The AEIVA’s inaugural exhibition, “Material Evidence: Art in Search of Representation and Identity,” was curated by the Birmingham Museum of Art and features works in two galleries culled from the impressive private collections of some of Birmingham’s most dedicated art collectors and enthusiasts. The third gallery will feature selections from the UAB Permanent Art Collection. Both shows will be on exhibition Jan. 16 to March 6. The AEIVA, located at 1221 10th Ave. South, is open to the public 10 a.m.-6 p.m. Monday-Friday and 12-6 p.m. Saturday and is closed Sundays and holidays. Visit the AEIVA online at www.uab.edu/cas/aeiva or call 205-975-6436. A complete schedule of events presented by the UAB Department of Art and Art History at the AEIVA in 2014 is available.

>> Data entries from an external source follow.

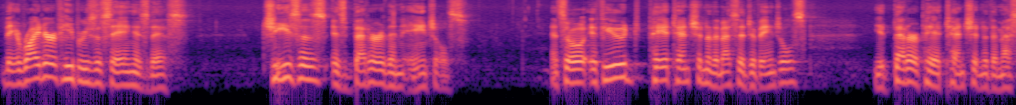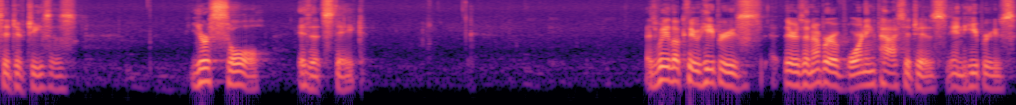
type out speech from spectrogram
the writer of Hebrews is saying is this Jesus is better than angels. And so, if you'd pay attention to the message of angels, you'd better pay attention to the message of Jesus. Your soul is at stake. As we look through Hebrews, there's a number of warning passages in Hebrews.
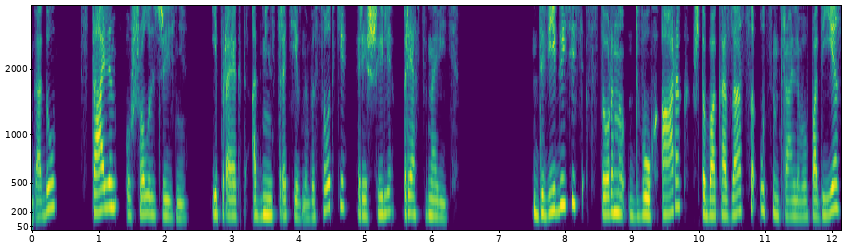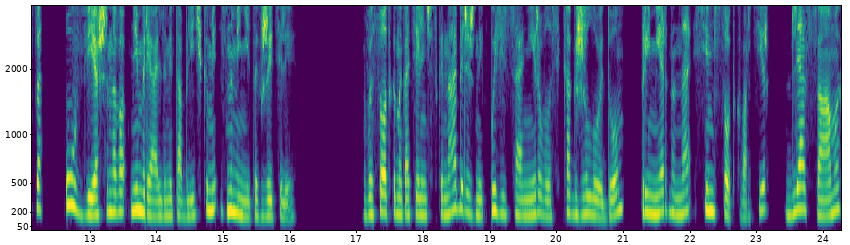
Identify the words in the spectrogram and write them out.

Gail C. Andrews, the R. Hugh Daniel director of the Birmingham Museum of Art, says the museum is delighted to curate the inaugural exhibition for the AEIVA.
“The Institute is physically beautiful and brings a freshness and excitement to our community — and not just the art community, the entire city,” Andrews said. “We believe this space can be an incubator for ideas and dialogue, attracting people across campus and across the city. Birmingham is incredibly fortunate to have a large and impressive group of art collectors, and ‘Material Evidence’ highlights the excellence and diversity of many of these private collections. We are incredibly grateful to them for their enthusiasm for this project and their willingness to share these objects with the public.”
Lenders to the exhibition include Margaret and Bruce Alexander, Catherine and Bill Cabaniss, Lydia Cheney and Jim Sokol, Charlsie and Ralph Cook, Carnetta and Norm Davis, Rebecca and Jack Drake, Ellen and Fred Elsas, Beverly and Stanley Erdreich, John Hagefstration, Barbara and Basil Hirschowitz, Dick Jemison, John Morton, Karen and Joel Piassick, Nancy and John Poynor, Leslie and Elton Stephens Jr., Michael Straus, and Carolyn Wade.
The AEIVA will house works from UAB’s permanent collection that include Polaroids and prints by Andy Warhol; a Pablo Picasso lithograph; six large James Rosenquist lithographs; eight Donald Judd etchings; large-format Polaroids, particularly those by William Christenberry; Christo’s “Mein Kölner Dom, Wrapped”; an Anthony Caro paper sculpture; a mural by Dzine; a painting by James Marshall, aka Dalek; and much more.
The building features state-of-the-art security and environmental control systems for humidity, temperature and UV exposure, as well as a loading/unloading bay within the building so works are always climate-controlled.
Based on a palette of red brick, glass and patinaed zinc, the AEIVA will have an outdoor sculpture garden, a covered art plaza and exterior spaces for gathering. A two-story atrium allows natural light to flood the glass-enclosed, ground-floor lobby. Both the lobby and the atrium provide views between second-floor academic spaces and ground-floor public access as well as into and out of the facility. The art plaza, an extension of the main lobby, will support events from catered dinners to performances. The design also includes an education bar, light monitor and elevator cube on the north side of the main public entrance, and a canopy over the gallery concourse.
For more information about giving to the College of Arts & Sciences, go to www.uab.edu/cas.